In South Africa, which was the first country to report the highly mutated variant, 8,561 new coronavirus infections were registered in the latest daily figures - around double the 4,400 cases confirmed the day before.
Although only a limited number of positive tests have been analysed, the country's National Institute for Communicable Diseases (NICD) has said more than 70% of all the virus genomes it sequenced last month have been of the new variant.
"It looks like there is a predominance of Omicron throughout the country," Professor Anne von Gottberg, from the NCID, told a World Health Organization news briefing on Thursday.
"The numbers are increasing very, very quickly. We are up to 8,000 (daily cases), I think we'll be up to 10,000 today."

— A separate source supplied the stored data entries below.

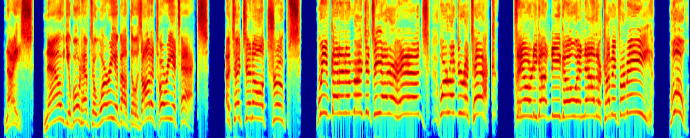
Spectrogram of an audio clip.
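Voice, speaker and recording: A man's voice: very high voice, bright, forceful tone, dry recording, clean studio sound, heavily acted. A man voicing a chipper, cheerfully ruthless commanding officer of child soldiers in a video game, with bouncy drill-sergeant cheer over cold pragmatism. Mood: excited panicky. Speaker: voice actor for a video game character. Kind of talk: game character voice lines.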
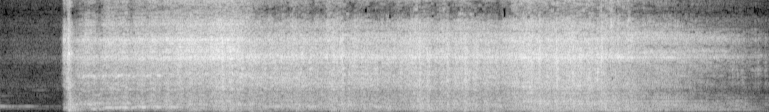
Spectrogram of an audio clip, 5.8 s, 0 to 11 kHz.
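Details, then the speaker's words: 1966 GMC half-ton, 250 inline-six, first start after about two years sitting, HEI just connected, plugs not fully tight: long steady cranking that never settles into a firm run, starved of fuel; it backfired, then ran poorly. "Yeah, probably don't need choke. Get. Get. she's really thirsty."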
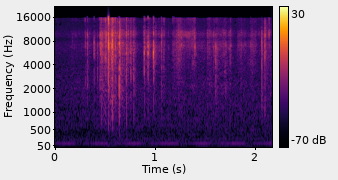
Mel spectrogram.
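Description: Thick, stiff collaged paper pages of a junk journal crinkling and rustling as a page is turned by hand. The crackle is loudest about half a second in, then settles to a soft rustle.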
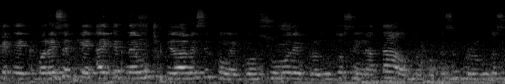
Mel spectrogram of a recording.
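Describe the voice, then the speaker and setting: Over noticeable background noise and audible room echo, a woman speaks very fast in a high pitch with fairly even intonation. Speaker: university lecturer. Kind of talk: lecture. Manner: interactive, questioning.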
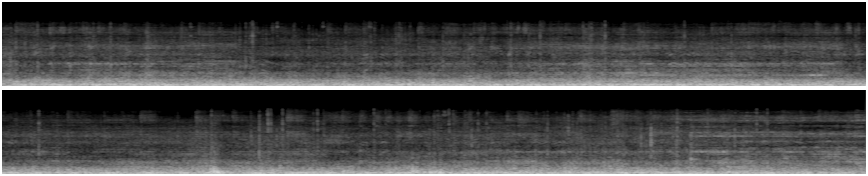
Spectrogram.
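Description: Car driving slowly on a snow-packed road, heard from inside the cabin: a steady low rumble of engine and tyres, with one short thump about two-thirds of the way through. Music plays quietly underneath.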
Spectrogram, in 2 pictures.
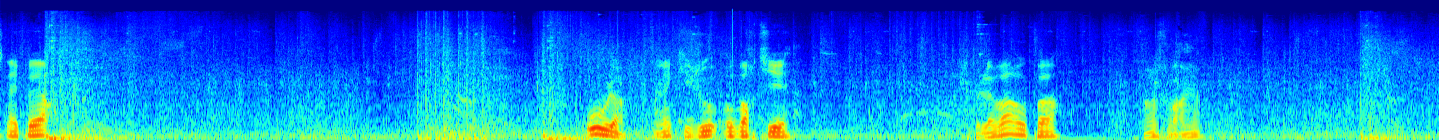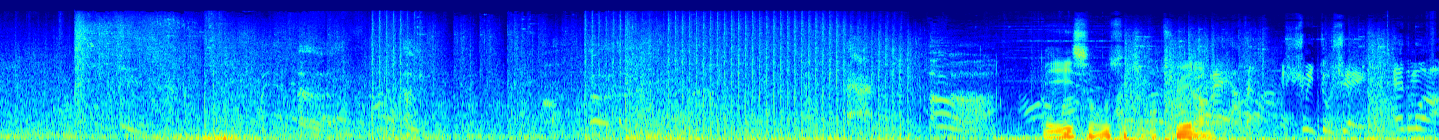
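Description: Gunshots crack and boom in a battle.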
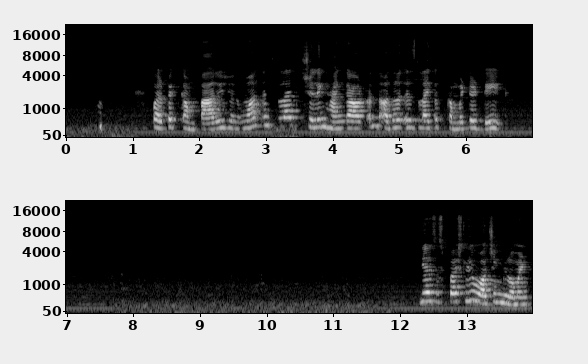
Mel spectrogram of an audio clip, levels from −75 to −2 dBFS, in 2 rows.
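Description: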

Designated a "variant of concern", Omicron has now been detected in at least 24 countries around the world, according to the WHO, with at least 32 cases identified in the UK so far.
On Thursday, India confirmed its first cases of the Omicron coronavirus variant in two people who travelled abroad.
The country's health ministry said the cases include two men in southern Karnataka state who came from overseas - without specifying which country.
Saudi Arabia and the UAE are also among the latest countries to have confirmed their first cases of Omicron. As the world rushes to halt its spread by imposing travel restrictions from many southern African countries, new infections are expected to increase in what is now the beginning of the fourth wave in South Africa.
Listen to our coronavirus podcast for the latest analysis
On Wednesday, the NCID said the majority of new cases were from the provinces of Gauteng (72%), followed by Western Cape and KwaZulu-Natal.
Dr Abdou Salam Gueye, the Regional Emergency Director for the WHO Africa region, told the news briefing that Ghana and Nigeria have become the latest African countries to detect the Omicron variant.
"Thankfully, the speed and transparency by Botswana and South Africa in detecting and alerting the world to the new variant has given us an early start in mounting an effective response," he said.
"We must seize this window of opportunity, act swiftly to ramp up measures to track, detect and control the spread of the Omicron variant."